Data records
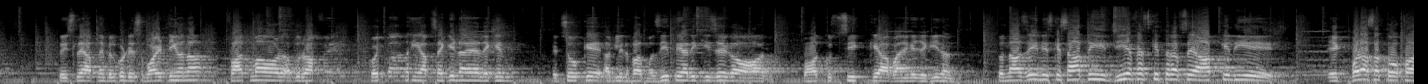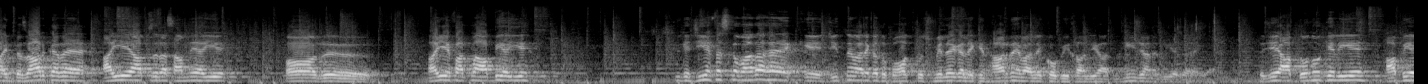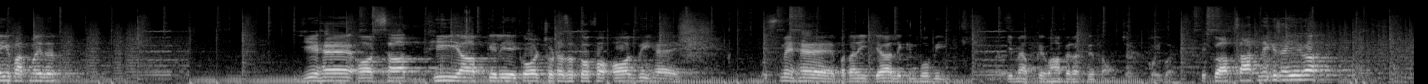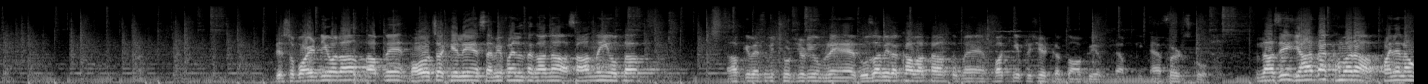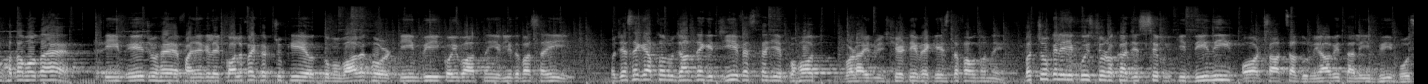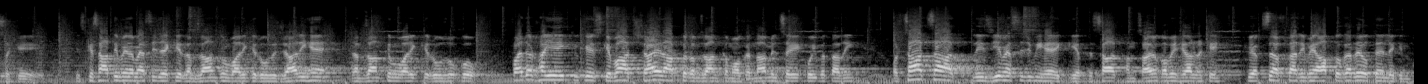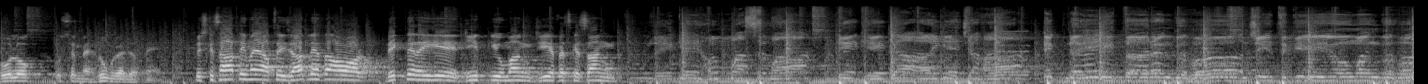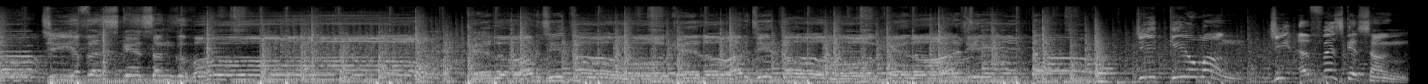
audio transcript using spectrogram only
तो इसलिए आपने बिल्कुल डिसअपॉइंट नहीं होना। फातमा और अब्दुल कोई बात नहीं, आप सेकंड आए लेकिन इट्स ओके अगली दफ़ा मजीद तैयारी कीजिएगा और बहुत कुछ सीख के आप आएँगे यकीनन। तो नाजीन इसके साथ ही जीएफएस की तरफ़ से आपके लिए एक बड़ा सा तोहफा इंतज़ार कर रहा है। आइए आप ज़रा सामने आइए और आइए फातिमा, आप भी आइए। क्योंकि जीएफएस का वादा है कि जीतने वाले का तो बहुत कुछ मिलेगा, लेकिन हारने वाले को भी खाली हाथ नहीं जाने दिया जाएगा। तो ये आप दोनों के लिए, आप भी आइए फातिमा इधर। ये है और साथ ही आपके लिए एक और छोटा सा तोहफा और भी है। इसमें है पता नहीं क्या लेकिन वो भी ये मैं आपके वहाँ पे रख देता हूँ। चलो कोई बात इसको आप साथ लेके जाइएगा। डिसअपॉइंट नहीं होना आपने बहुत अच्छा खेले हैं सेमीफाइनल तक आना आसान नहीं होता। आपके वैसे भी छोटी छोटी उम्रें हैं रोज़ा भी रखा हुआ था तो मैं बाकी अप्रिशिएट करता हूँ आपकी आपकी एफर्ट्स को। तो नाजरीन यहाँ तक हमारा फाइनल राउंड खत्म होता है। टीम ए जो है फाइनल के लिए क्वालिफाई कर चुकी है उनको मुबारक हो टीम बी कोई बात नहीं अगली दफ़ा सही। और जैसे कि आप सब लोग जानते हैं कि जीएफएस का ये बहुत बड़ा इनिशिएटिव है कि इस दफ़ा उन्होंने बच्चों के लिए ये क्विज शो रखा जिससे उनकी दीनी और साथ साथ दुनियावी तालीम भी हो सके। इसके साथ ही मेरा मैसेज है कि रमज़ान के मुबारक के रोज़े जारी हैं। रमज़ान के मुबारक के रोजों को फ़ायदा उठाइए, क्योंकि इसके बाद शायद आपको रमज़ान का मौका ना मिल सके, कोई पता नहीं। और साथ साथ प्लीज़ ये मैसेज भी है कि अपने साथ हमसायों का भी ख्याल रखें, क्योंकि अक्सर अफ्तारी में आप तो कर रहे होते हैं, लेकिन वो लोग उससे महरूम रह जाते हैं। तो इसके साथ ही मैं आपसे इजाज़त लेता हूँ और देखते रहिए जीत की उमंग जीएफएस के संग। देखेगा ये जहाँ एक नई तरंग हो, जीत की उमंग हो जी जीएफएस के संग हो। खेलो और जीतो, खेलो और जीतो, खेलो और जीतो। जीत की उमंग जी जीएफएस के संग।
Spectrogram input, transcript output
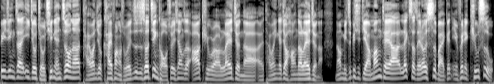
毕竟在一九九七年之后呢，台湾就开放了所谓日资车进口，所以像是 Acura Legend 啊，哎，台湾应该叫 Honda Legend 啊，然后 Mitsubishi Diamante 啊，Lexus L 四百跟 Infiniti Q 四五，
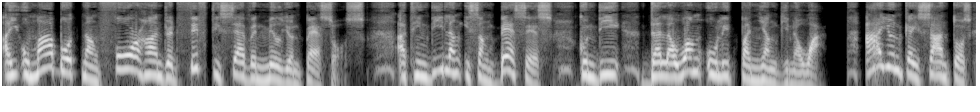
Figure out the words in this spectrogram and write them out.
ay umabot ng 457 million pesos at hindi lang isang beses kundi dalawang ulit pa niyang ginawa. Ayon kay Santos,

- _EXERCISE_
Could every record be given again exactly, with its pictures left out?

- _ANSWER_
audio transcript using spectrogram only
तो इसलिए आपने बिल्कुल डिसअपॉइंट नहीं होना। फातमा और अब्दुल कोई बात नहीं, आप सेकंड आए लेकिन इट्स ओके अगली दफ़ा मजीद तैयारी कीजिएगा और बहुत कुछ सीख के आप आएँगे यकीनन। तो नाजीन इसके साथ ही जीएफएस की तरफ़ से आपके लिए एक बड़ा सा तोहफा इंतज़ार कर रहा है। आइए आप ज़रा सामने आइए और आइए फातिमा, आप भी आइए। क्योंकि जीएफएस का वादा है कि जीतने वाले का तो बहुत कुछ मिलेगा, लेकिन हारने वाले को भी खाली हाथ नहीं जाने दिया जाएगा। तो ये आप दोनों के लिए, आप भी आइए फातिमा इधर। ये है और साथ ही आपके लिए एक और छोटा सा तोहफा और भी है। इसमें है पता नहीं क्या लेकिन वो भी ये मैं आपके वहाँ पे रख देता हूँ। चलो कोई बात इसको आप साथ लेके जाइएगा। डिसअपॉइंट नहीं होना आपने बहुत अच्छा खेले हैं सेमीफाइनल तक आना आसान नहीं होता। आपके वैसे भी छोटी छोटी उम्रें हैं रोज़ा भी रखा हुआ था तो मैं बाकी अप्रिशिएट करता हूँ आपकी आपकी एफर्ट्स को। तो नाजरीन यहाँ तक हमारा फाइनल राउंड खत्म होता है। टीम ए जो है फाइनल के लिए क्वालिफाई कर चुकी है उनको मुबारक हो टीम बी कोई बात नहीं अगली दफ़ा सही। और जैसे कि आप सब लोग जानते हैं कि जीएफएस का ये बहुत बड़ा इनिशिएटिव है कि इस दफ़ा उन्होंने बच्चों के लिए ये क्विज शो रखा जिससे उनकी दीनी और साथ साथ दुनियावी तालीम भी हो सके। इसके साथ ही मेरा मैसेज है कि रमज़ान के मुबारक के रोज़े जारी हैं। रमज़ान के मुबारक के रोजों को फ़ायदा उठाइए, क्योंकि इसके बाद शायद आपको रमज़ान का मौका ना मिल सके, कोई पता नहीं। और साथ साथ प्लीज़ ये मैसेज भी है कि अपने साथ हमसायों का भी ख्याल रखें, क्योंकि अक्सर अफ्तारी में आप तो कर रहे होते हैं, लेकिन वो लोग उससे महरूम रह जाते हैं। तो इसके साथ ही मैं आपसे इजाज़त लेता हूँ और देखते रहिए जीत की उमंग जीएफएस के संग। देखेगा ये जहाँ एक नई तरंग हो, जीत की उमंग हो जी जीएफएस के संग हो। खेलो और जीतो, खेलो और जीतो, खेलो और जीतो। जीत की उमंग जी जीएफएस के संग।
Spectrogram input, transcript output
毕竟在一九九七年之后呢，台湾就开放了所谓日资车进口，所以像是 Acura Legend 啊，哎，台湾应该叫 Honda Legend 啊，然后 Mitsubishi Diamante 啊，Lexus L 四百跟 Infiniti Q 四五，
Figure out the words in this spectrogram and write them out.
ay umabot ng 457 million pesos at hindi lang isang beses kundi dalawang ulit pa niyang ginawa. Ayon kay Santos,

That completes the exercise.